The practice and profession of banking is the core of the so-called financial industry. What is called banking within that service economy, and is defined and regulated as such in Canadian law, is the actual money creation process: how money comes into being as a result of loan approval and other processes that increase total credit granted by the banking institution. The rules that limit this are called banking reserve rules.

To keep clear exactly who can create money and who cannot, the word "bank" in Canada is specifically regulated. Any non-financial uses (such as "organ bank" are granted only specific exceptions under law. Not even a credit union can technically call itself a bank, because it does not create any money, it only moves it around.

There are five chartered banks based in Canada:

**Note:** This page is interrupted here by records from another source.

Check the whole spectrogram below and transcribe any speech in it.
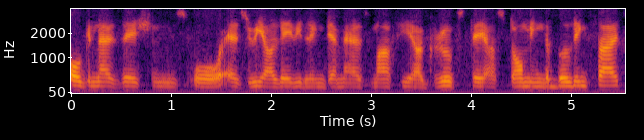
organizations, or as we are labeling them as mafia groups, they are storming the building sites.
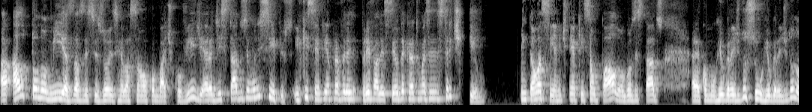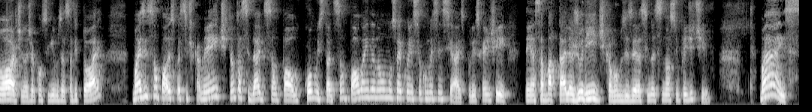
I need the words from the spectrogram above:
a autonomia das decisões em relação ao combate ao Covid era de estados e municípios e que sempre ia prevalecer o decreto mais restritivo. Então, assim, a gente tem aqui em São Paulo alguns estados é, como Rio Grande do Sul, Rio Grande do Norte, nós já conseguimos essa vitória. Mas em São Paulo especificamente, tanto a cidade de São Paulo como o estado de São Paulo ainda não nos reconheceu como essenciais. Por isso que a gente tem essa batalha jurídica, vamos dizer assim, nesse nosso impeditivo. Mas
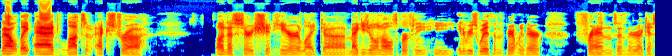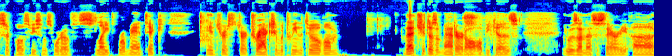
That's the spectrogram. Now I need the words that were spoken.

Other banks are branches of foreign institutions and rely on credit creation power from other countries - they are not generally participants in the political manipulations around central bank operations of the Bank of Canada. See Money Supply and the Private Banking System by Lord Beswick for some of the politics surrounding this in the UK, and Federal Reserve for the issues relevant to Canada arising from US dollar hegemony and banking reserve rules of the US.

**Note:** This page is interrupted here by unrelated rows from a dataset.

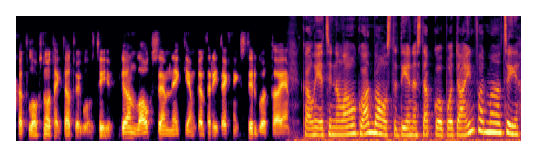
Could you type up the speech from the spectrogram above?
katalogs noteikti atvieglos dzīvi gan lauksēmniekiem, gan arī tehnikas tirgotājiem. Kā liecina lauku atbalsta dienesta apkopotā informācija,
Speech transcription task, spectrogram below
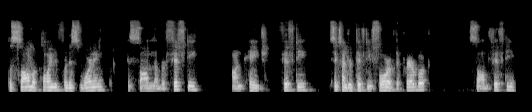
The psalm appointed for this morning is Psalm number 50 on page 50, 654 of the prayer book. Psalm 50,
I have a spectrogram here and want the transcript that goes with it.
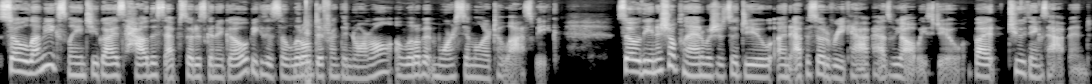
So let me explain to you guys how this episode is going to go because it's a little different than normal, a little bit more similar to last week. So the initial plan was just to do an episode recap as we always do, but two things happened.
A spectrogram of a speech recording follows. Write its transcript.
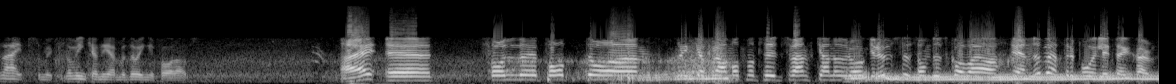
nej inte så mycket. De vinkade ner men det var ingen fara alls. Nej, eh, full pott och eh, blicka framåt mot Sydsvenskan och då gruset som du ska vara ännu bättre på enligt dig själv.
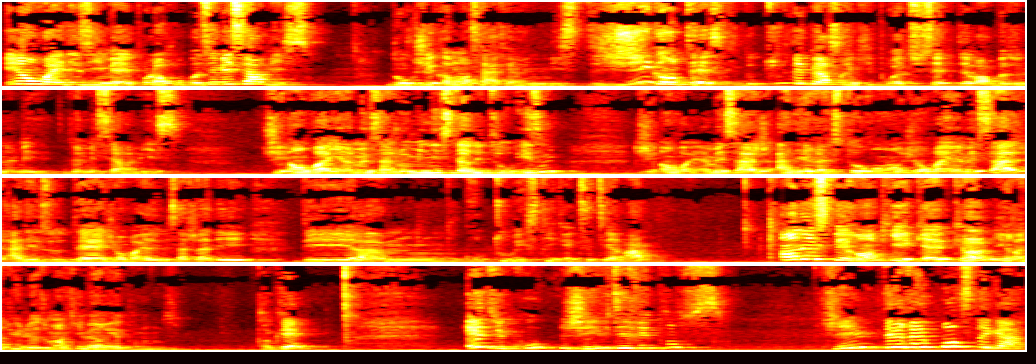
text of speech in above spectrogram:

There are federal and provincial laws affecting bank mergers and that prevent efforts to launder money, evade tax, and otherwise subvert the laws of Canada that affect banking. Other aspects of the financial industry such as attempts to sell stock, fall under the provincial level of jurisdiction, which has become controversial in recent decades after a series of scandals, notably in the TSE and VSE.